◆ DIRECTIONS FOR THIS TASK
Give the lines below again, exactly as they stand, and leave out the images.

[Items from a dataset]
'''
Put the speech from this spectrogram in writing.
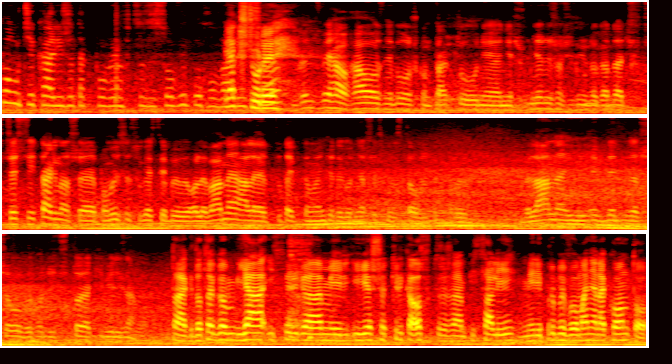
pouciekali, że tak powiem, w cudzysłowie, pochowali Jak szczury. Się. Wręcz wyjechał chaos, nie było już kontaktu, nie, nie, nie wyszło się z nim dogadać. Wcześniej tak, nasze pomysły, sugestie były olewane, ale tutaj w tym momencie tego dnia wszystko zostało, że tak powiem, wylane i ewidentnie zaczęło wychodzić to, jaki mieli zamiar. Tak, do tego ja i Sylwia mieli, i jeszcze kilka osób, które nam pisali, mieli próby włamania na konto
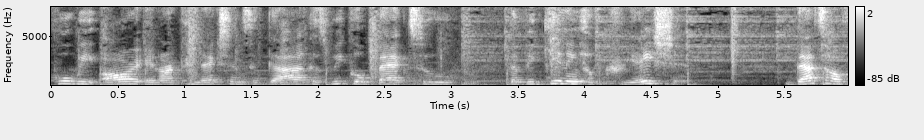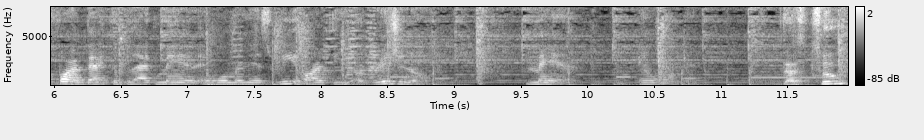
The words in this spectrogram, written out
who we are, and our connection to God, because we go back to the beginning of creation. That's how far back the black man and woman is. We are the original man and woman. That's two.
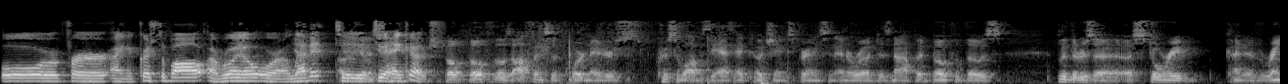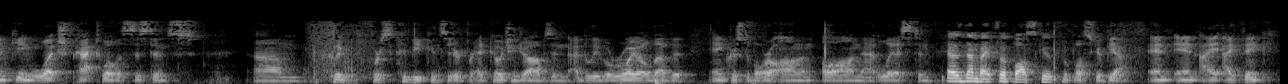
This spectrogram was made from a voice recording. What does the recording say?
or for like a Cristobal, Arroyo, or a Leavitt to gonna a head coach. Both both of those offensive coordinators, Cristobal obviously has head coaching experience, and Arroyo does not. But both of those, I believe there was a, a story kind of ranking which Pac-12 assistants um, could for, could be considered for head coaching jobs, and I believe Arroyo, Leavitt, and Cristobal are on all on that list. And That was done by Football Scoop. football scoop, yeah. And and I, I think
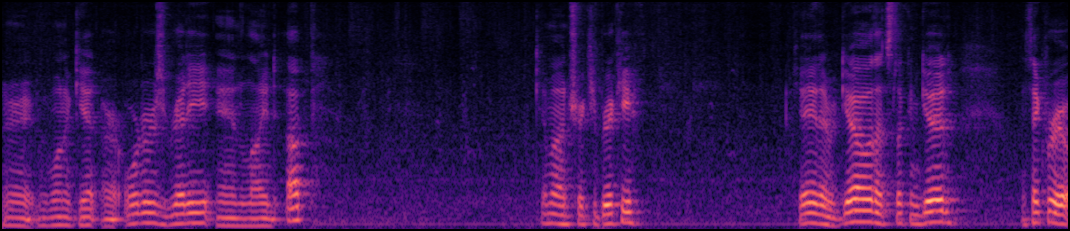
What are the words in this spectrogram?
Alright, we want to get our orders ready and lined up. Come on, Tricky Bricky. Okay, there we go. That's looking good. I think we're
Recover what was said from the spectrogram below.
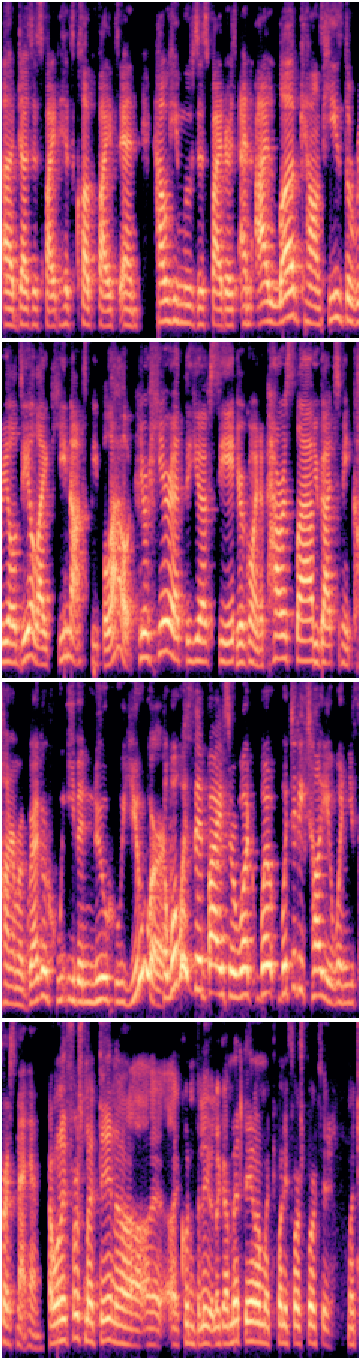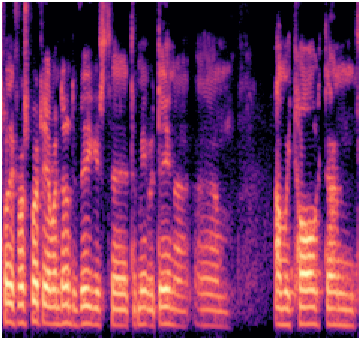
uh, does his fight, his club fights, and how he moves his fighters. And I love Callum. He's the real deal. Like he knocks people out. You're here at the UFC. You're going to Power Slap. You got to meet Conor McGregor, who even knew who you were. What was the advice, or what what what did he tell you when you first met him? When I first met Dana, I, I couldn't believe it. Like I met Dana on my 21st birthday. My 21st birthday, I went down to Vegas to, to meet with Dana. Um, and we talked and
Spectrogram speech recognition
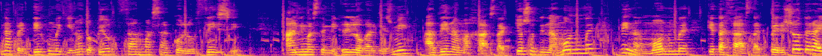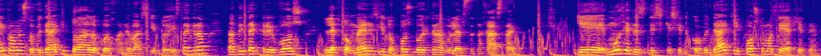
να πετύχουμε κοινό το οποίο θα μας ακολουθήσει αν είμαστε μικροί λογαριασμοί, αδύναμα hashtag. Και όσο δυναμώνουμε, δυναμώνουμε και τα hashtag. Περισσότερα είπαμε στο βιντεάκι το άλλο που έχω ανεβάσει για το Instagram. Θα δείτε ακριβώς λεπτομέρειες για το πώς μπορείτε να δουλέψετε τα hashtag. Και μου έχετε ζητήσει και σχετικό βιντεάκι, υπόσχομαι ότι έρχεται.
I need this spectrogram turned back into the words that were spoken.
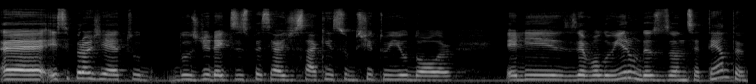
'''
◆ SOLUTION FOR THIS TASK
Put the speech from this spectrogram in writing.
pouciekali, że tak powiem, w cudzysłowie, pochowali Jak szczury. Się. Wręcz wyjechał chaos, nie było już kontaktu, nie, nie, nie wyszło się z nim dogadać. Wcześniej tak, nasze pomysły, sugestie były olewane, ale tutaj w tym momencie tego dnia wszystko zostało, że tak powiem, wylane i ewidentnie zaczęło wychodzić to, jaki mieli zamiar. Tak, do tego ja i Sylwia mieli, i jeszcze kilka osób, które nam pisali, mieli próby włamania na konto
The words in this spectrogram, written out
who we are, and our connection to God, because we go back to the beginning of creation. That's how far back the black man and woman is. We are the original man and woman. That's two.
This spectrogram was made from a voice recording. What does the recording say?
or for like a Cristobal, Arroyo, or a Leavitt to gonna a head coach. Both both of those offensive coordinators, Cristobal obviously has head coaching experience, and Arroyo does not. But both of those, I believe there was a, a story kind of ranking which Pac-12 assistants um, could for, could be considered for head coaching jobs, and I believe Arroyo, Leavitt, and Cristobal are on all on that list. And That was done by Football Scoop. football scoop, yeah. And and I, I think
What are the words in this spectrogram?
Alright, we want to get our orders ready and lined up. Come on, Tricky Bricky. Okay, there we go. That's looking good. I think we're
Recover what was said from the spectrogram below.
uh, does his fight, his club fights, and how he moves his fighters. And I love Callum. He's the real deal. Like he knocks people out. You're here at the UFC. You're going to Power Slap. You got to meet Conor McGregor, who even knew who you were. What was the advice, or what what what did he tell you when you first met him? When I first met Dana, I, I couldn't believe it. Like I met Dana on my 21st birthday. My 21st birthday, I went down to Vegas to, to meet with Dana. Um, and we talked and
Spectrogram speech recognition
να πετύχουμε κοινό το οποίο θα μας ακολουθήσει αν είμαστε μικροί λογαριασμοί, αδύναμα hashtag. Και όσο δυναμώνουμε, δυναμώνουμε και τα hashtag. Περισσότερα είπαμε στο βιντεάκι το άλλο που έχω ανεβάσει για το Instagram. Θα δείτε ακριβώς λεπτομέρειες για το πώς μπορείτε να δουλέψετε τα hashtag. Και μου έχετε ζητήσει και σχετικό βιντεάκι, υπόσχομαι ότι έρχεται.
I need this spectrogram turned back into the words that were spoken.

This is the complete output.